I developed three rolls of B&W film today, from three different cameras. I’ve not been keeping track, but I think it was only the second time I’ve developed film since my operation last spring.
I totally embrace digital photography and love it, but there’s still a part of me that is drawn to B&W film. Partly it’s the process of using chemicals to bring forth images on a strip of plastic, partly the aesthetics of B&W film itself, and partly because I like using film cameras.
By that, I don’t mean classic cameras only, though I’ve owned my share of them. I tend to like modern-era film cameras with built-in metering and other conveniences. As I age, I appreciate the autofocus capabilities of my DSLRs, and doubly appreciate AF in a film camera.
When I heard that my friend Peter Cameron was thinking of selling his Nikon F80, I let him know I was interested. The F80 has a lightweight body — an increasingly important feature for me — plus bunches of goodies built in. Excellent built-in metering (AF lenses only, alas), and mount compatibility with any AI or AIS lens. For an automated camera, including auto wind to the next frame, it’s very quiet.
As it worked out, I’m starting to thin my collection of AIS manual-focus lenses and had Peter try out the Voigtlander F-mount Ultron 40mm f/2 I’d picked up a couple of years ago. He enjoyed using it and when I proposed a swap, F80 for Ultron, he agreed, but fearing he was getting too good a bargain, is throwing in a pre-AI Nikkor 50mm f/1.4 with hood into the swap. That’s lovely, because I can use that classic glass on my Nikon D40 DSLR.
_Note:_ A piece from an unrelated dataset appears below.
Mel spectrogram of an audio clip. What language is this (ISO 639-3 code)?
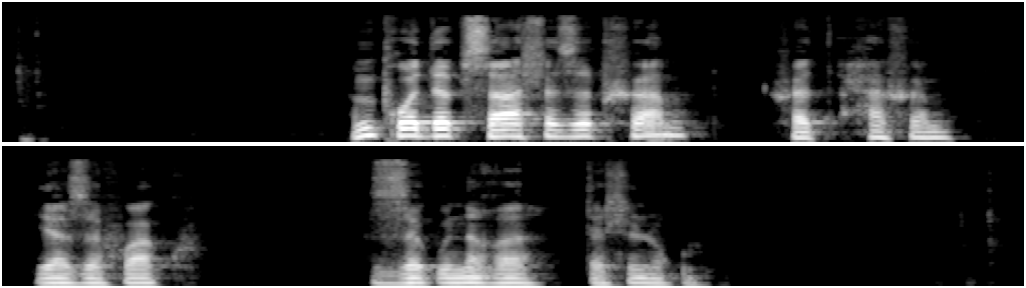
kbd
I don’t know how much longer I’ll stay interested in film — it’s not a philosophical obsession for me — but while I still like it and can manage to develop it, I’ll continue to use it. I enjoy the way it connects me to photography’s past, especially its remarkable history of 35mm cameras, lenses, films, and photographers.